In his Washington Times column, Donald Lambro repeated the oft-debunked claim that Democrats received money from Jack Abramoff and used months-old polling data to claim that a "plurality" of Americans view congressional ethics scandals as affecting both Democrats and Republicans equally. In fact, more recent polling indicates that the public views ethics scandals as more of a Republican problem than a bipartisan issue.
In his May 25 "Commentary" column, Washington Times chief political correspondent Donald Lambro wrote that "the Jack Abramoff lobbying scandal seems almost tame compared to what is emerging on Democratic turf," and used polling data from February and March to claim that a "plurality" of Americans view congressional ethics scandals as affecting both Democrats and Republicans equally. In fact, more recent polling indicates that the public views ethics scandals as more of a Republican problem than a bipartisan issue.
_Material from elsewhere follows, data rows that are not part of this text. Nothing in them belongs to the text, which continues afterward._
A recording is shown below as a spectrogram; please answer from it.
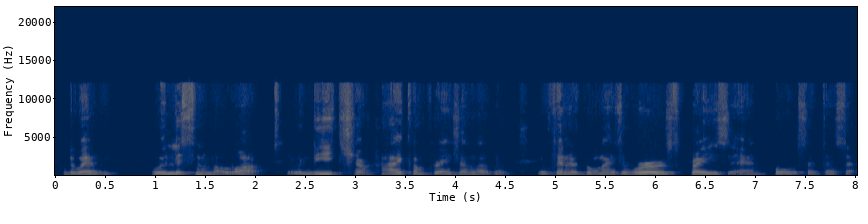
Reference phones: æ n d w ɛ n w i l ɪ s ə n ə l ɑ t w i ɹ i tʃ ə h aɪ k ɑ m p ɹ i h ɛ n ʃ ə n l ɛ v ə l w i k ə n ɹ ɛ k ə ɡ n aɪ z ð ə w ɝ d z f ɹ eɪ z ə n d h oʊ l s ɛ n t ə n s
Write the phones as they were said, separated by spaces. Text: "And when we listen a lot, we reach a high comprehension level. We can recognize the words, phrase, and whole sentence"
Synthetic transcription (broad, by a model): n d w ɛ n w i l ɪ s ə n ə l ɑ t w i l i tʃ ə h aɪ k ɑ m p l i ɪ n s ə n l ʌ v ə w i k ə n ɹ ɛ k ə ɡ n aɪ z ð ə w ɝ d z p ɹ eɪ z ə n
Lambro cited a February 9 poll by the Pew Research Center for the People and the Press and a March 10-13 NBC News/Wall Street Journal poll to back up his claim that a "plurality" of Americans see corruption as bipartisan. However, Lambro ignored a more recent CBS News/New York Times poll, conducted May 4-8, that asked respondents: "Do you think the Republicans in Congress are more financially corrupt, or are the Democrats in Congress more financially corrupt?" According to the poll, 40 percent of respondents considered Republicans more corrupt (an eight-point increase from April), while 30 percent considered both parties equally corrupt (a seven-point decrease). Fifteen percent found Democrats more corrupt -- an increase of 2 percent since April.
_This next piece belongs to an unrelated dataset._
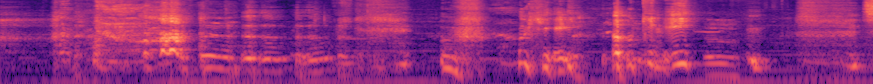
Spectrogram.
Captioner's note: laughs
Lambro also repeated the oft-debunked claim that Democrats received contributions directly from Abramoff. Only Republicans have received contributions from Abramoff, while Democrats and Republicans have received contributions from Abramoff's clients.
From Lambro's May 25 column, titled "Scandal Parity":
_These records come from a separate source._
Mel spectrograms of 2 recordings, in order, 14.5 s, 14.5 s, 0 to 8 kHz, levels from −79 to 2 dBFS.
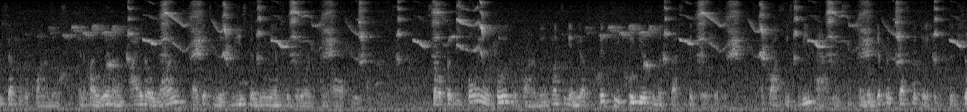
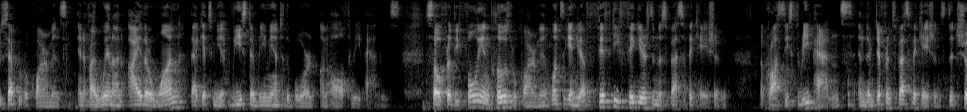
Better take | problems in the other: second | background sound (Bird); 4 dB below the speech // room echo; dies away in 0.4 s

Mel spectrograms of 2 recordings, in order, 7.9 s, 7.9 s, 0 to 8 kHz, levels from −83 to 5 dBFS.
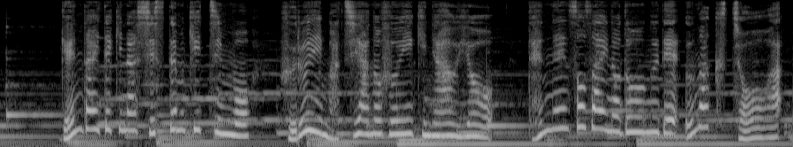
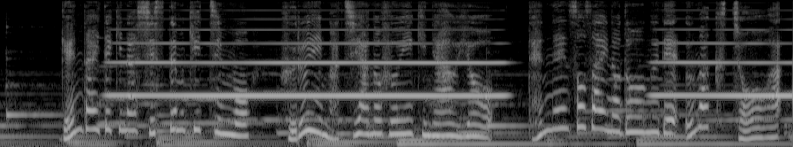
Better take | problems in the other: first | background sound (Wind instrument, woodwind instrument); as loud as the speech

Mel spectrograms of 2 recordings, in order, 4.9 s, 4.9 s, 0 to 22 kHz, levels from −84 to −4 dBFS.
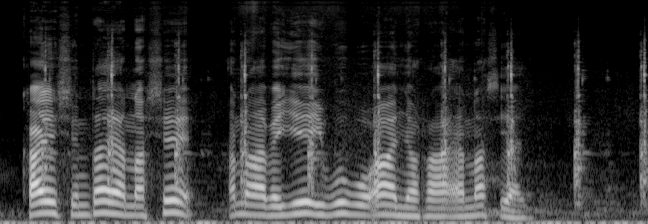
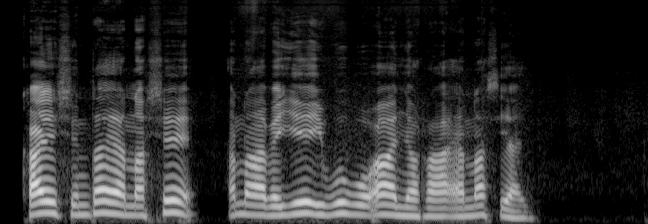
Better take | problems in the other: second | background sound (Tick-tock); 11 dB below the speech

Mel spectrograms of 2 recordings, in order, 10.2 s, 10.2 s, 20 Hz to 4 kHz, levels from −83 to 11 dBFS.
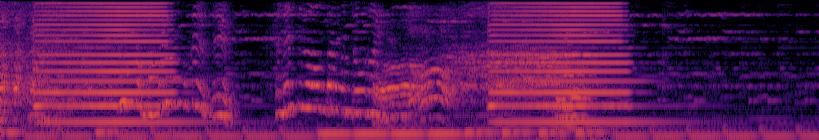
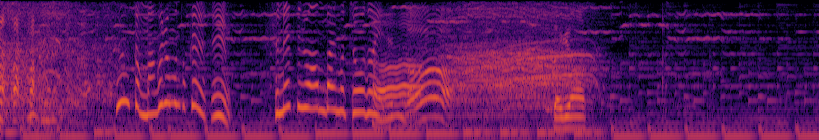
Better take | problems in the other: second | background sound (Bowed string instrument); 3 dB above the speech // room echo; dies away in 0.3 s

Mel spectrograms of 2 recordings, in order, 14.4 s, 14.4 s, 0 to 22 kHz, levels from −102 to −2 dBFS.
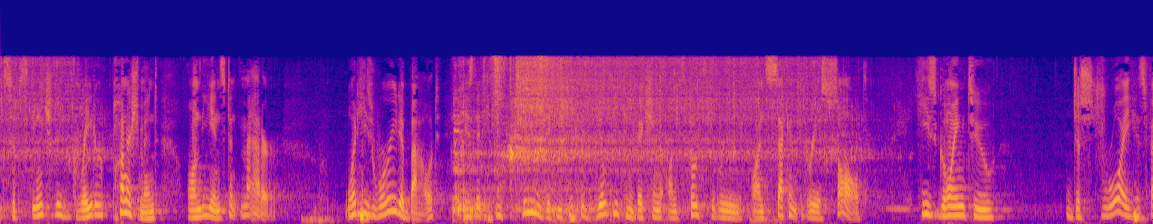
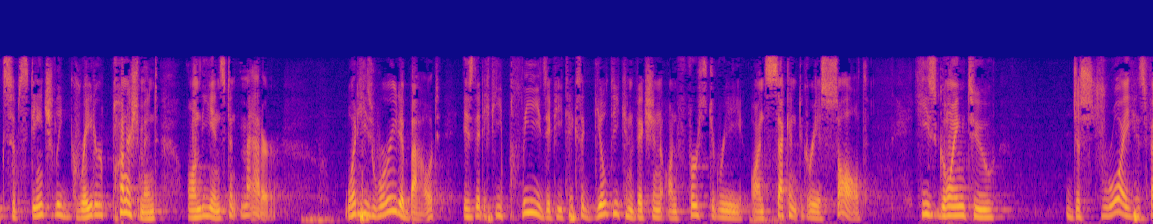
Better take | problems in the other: second | background sound (Cutlery, silverware + Toilet flush / Gurgling); 9 dB below the speech

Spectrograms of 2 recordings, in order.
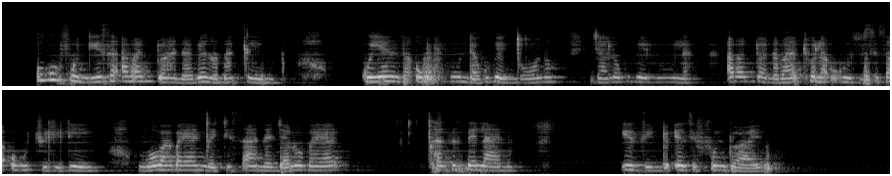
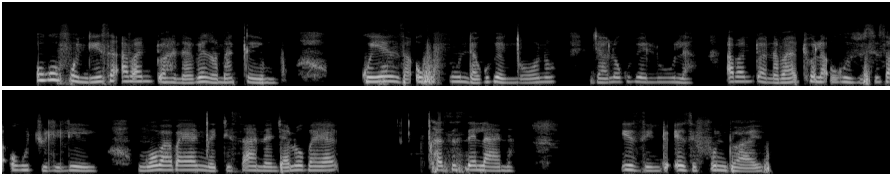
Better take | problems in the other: second | noise reduction (neural separator model SepFormer DNS4)

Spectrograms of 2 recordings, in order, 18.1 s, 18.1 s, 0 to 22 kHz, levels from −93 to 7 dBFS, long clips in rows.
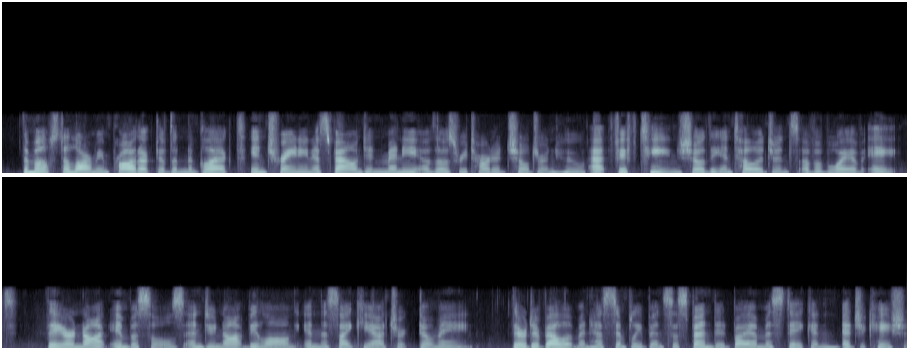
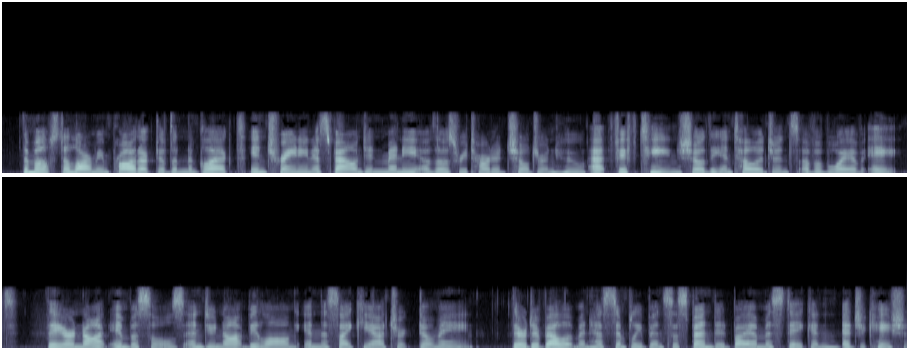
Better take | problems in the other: second | noise reduction (neural separator model SepFormer DNS4)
Republicans have taken their lumps, especially from the fallout of former Rep. Randy "Duke" Cunningham, California Republican, who is headed to prison for a bribery scheme with a defense contractor. However, the Jack Abramoff lobbying scandal seems almost tame compared to what is emerging on Democratic turf. Both Democrats and Republicans received campaign contributions from Abramoff, his associates and Indian tribes he represented. And it still isn't clear any of the payments were illegal.
But now the spotlight is shining on two Democratic scandals that Republican strategists believe will help turn the political tide in their favor.
"What the Democrats clearly tried to do at the beginning of the year was to shape this as a purely Republican problem. That effort was completely undercut by what happened to Mollohan and Jefferson," Republican pollster David Winston told me. "The majority of voters do not identify the corruption story with a single party," he said. "They still see it as a problem in both parties."
A Pew poll in February found a 34 percent plurality blamed "both parties equally." An NBC/Wall Street Journal poll in March had Democrats trusted more on ethics than Republicans by 25 percent to 19 percent, but nearly 30 percent said they were "both about the same" on honesty and ethics.